BERLIN — Germany’s history as a member of the United Nations was complicated from the start. Its first step as a member began in 1973 with two German nations, the Federal Republic of Germany and the German Democratic Republic (which was the Communist state). Their induction as separate countries under two different names happened only after a series of treaties were signed and ratified in the early 1970s between the Federal Republic of Germany on the one side and Russia, Poland and the German Democratic Republic on the other. It also occurred only after the four allied powers, the United States, Russia, Britain and France, agreed on a power-sharing arrangement in Berlin, creating a political détente in Europe.
Once the treaties were ratified, the superpowers gave up their vetoes against the two German states’ attempts to join the UN as full but separate members. Yet political engagement by the Federal Republic of Germany at the UN began as early as the 1950s, when it joined all specialized agencies of the UN system and kept permanent observer missions in New York and Geneva. It also worked as an observer in numerous subsidiary organs of the world body.
Everything changed when reunification of the two countries occurred on Oct. 3, 1990, and the designation “Germany” came into being at the UN. Since then, Germany’s role has developed as an active player on geopolitical issues like peace-building, peacekeeping and disarmament as it worked as a nonpermanent member of the Security Council in many terms (1977-78, 1987-88, 1995-96, 2003-2004) as well as since 2011. In addition, it has sought permanent membership in the council.
Academic scholars and cosmopolitan idealists developed a steadfast fascination with UN issues early on, and in 1952, they founded the German UN Association, known formally as Deutsche Gesellschaft für die Vereinten Nationen.
Attention by the general public in Germany toward the UN, however, remained modest until the mid-1990s, when interest increased as the country’s involvement in UN peacekeeping missions grew. (It is the fourth-largest financial contributor to peacekeeping operations, about 8 percent of the department’s total budget.) The German UN association engaged Germans in the work of the UN through public lectures and brochures, and it still does so rather successfully.
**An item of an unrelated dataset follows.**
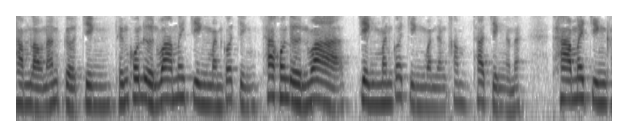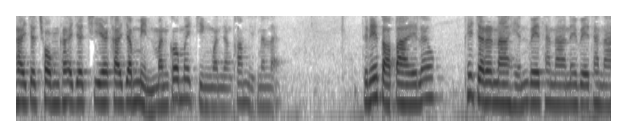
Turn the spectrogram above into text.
ธรรมเหล่านั้นเกิดจริง ถึงคนอื่นว่าไม่จริงมันก็จริง ถ้าคนอื่นว่าจริงมันก็จริงวันยังค่าถ้าจริงอะนะถ้าไม่จริงใครจะชม ใครจะเชียร์ใครจะหมิ่น มันก็ไม่จริงวันยังค่าอีกนั่นแหละ ทีนี้ต่อไปแล้วพิจารณาเห็นเวทนาในเวทนา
In 1962, the association’s efforts were strengthened by the founding of a journal called Vereinte Nationen (German Review on the United Nations). The journal proved to be an excellent source of information in documenting UN resolutions, covering the activities of UN bodies in reports and publishing speeches and essays of politicians as well as critical comments and research findings of UN scholars. The review has gained a reputation as one of the best UN-related journals in the academic world.
From its outlook, appearances and focus, the German UN association distinguishes itself considerably from UN associations in other countries. Unlike, for instance, UNA-USA, which educations youths through its Model UN program and advocates for UN-supportive legislation at the US Congress, the German UNA does not actively petition the government but organizes information campaigns on diverse UN activities, like environmental protection, peacekeeping and human rights protection. Moreover, it acts as a repository for UN research and a place for academic discussions. The members recently organized, for example, expert conferences on the revision of the statute for the International Criminal Court (Germany is a member of the court) and the current role of the UN on climate change.
Reflecting the association’s academic approach, frank comments on German UN policies in its lectures, conferences and journal are rare and cautious. The association’s careful stance might be influenced by the somewhat indifferent mind-set of the German public toward the UN.
Opinion poll data collected by Gallup from 2007 to 2010 found that just 54 percent of Germans approved of the UN’s work, and 25 percent disapproved of it – slightly better than the figures for the US (42 percent approval and 48 percent disapproval). German approval of the UN is markedly lower, however, than that of such longstanding European supporters as Norway (72 percent and 12 percent, respectively) and Denmark (69 percent and 14 percent, respectively).
This relative deficit in public interest in the UN by Germans might still be related to its late accession to the UN (1973) and its late involvement in UN peacekeeping – to a large extent not before the mid-1990s. Yet the political timidity of the German UNA does not detract from its achievements in spreading information on the world body among Germans and in helping to teach generations of scholars and diplomats about its goals, structures, failures and gains.
The value of its work lies in a reliable cooperation of UN-related scholars with UN diplomats and university teachers. It is not by chance that a renowned commentary of the UN Charter, namely the reference work, “The Charter of the United Nations: A Commentary,” edited in German and English editions by Bruno Simma, a German professor of international law who worked for the International Law Commission of the UN and was until recently a judge at the International Court of Justice, has been substantially supported by scientific contributions from members of the German UNA.